WASHINGTON (Reuters) - House of Representatives Speaker Nancy Pelosi urged approval of an automobile industry aid package, telling reporters on Tuesday that automakers “contend” they cannot survive the next two months without government help.
Speaking to reporters after House Democrats picked their leadership team for next year, Pelosi said the success of domestic automakers was vital to the U.S. economy overall and to national security.
Her remarks came as Ford Motor Co, General Motors Corp and Chrysler LLC officials testified to a Senate committee about their need for assistance.
Asked by Reuters whether the car companies could wait two more months if Congress failed this week to approve more aid to Detroit, Pelosi responded: “They contend that they cannot and it’s a chance we don’t want to take.”
She added that “failure on their part is harmful to our workforce, to our industrial manufacturing base, to our whole economy.”
Earlier on Tuesday, House Majority Leader Steny Hoyer told reporters there was a possibility lawmakers could return to Washington in December — after a Thanksgiving Day holiday break — to work on an auto bailout bill if one does not pass this week.
But Pelosi appeared to throw cold water on that idea. “I don’t see any likelihood” of such a session, Pelosi told reporters.

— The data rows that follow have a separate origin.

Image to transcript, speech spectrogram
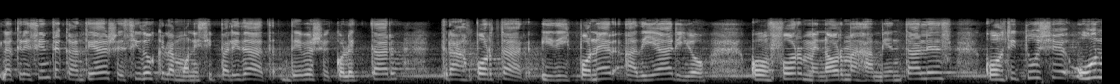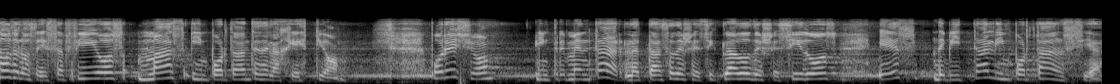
la creciente cantidad de residuos que la municipalidad debe recolectar, transportar y disponer a diario conforme normas ambientales constituye uno de los desafíos más importantes de la gestión. Por ello, incrementar la tasa de reciclado de residuos es de vital importancia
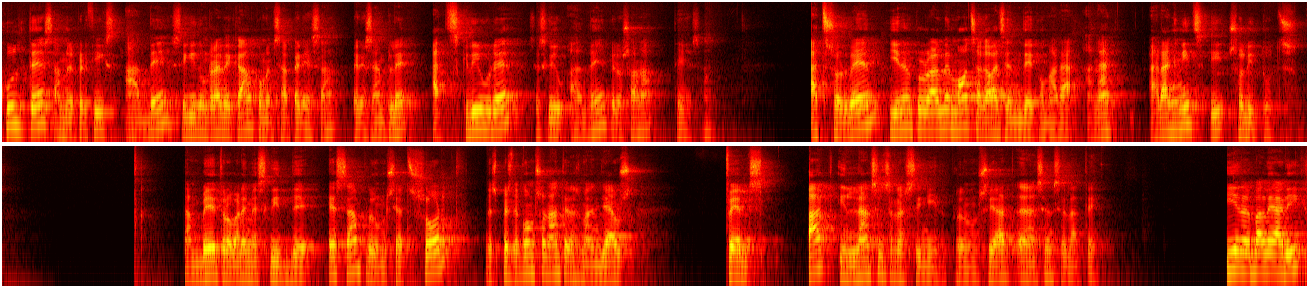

She added that a bill would either have to pass this week or early next year when the new Congress, with more Democrats seated, will convene. Also, on January 20, President-elect Barack Obama, a Democrat, takes over from President George W. Bush, who has not shown any interest in using some of the $700 billion financial industry bailout fund to help automakers, as Democrats are urging.
Barring unexpected developments over the next few days, Pelosi’s remarks indicate not much of substance is likely to occur in this short post-election legislative session.
Democrats who take full control of Washington in January, will have to shepherd auto bailout legislation through then — assuming there are the votes to pass such a bill.
Besides calling for auto industry aid, Democrats are also seeking the passage of a broad economic stimulus bill that is being blocked by Senate Republicans and the Bush administration.
Editing by Tim Dobbyn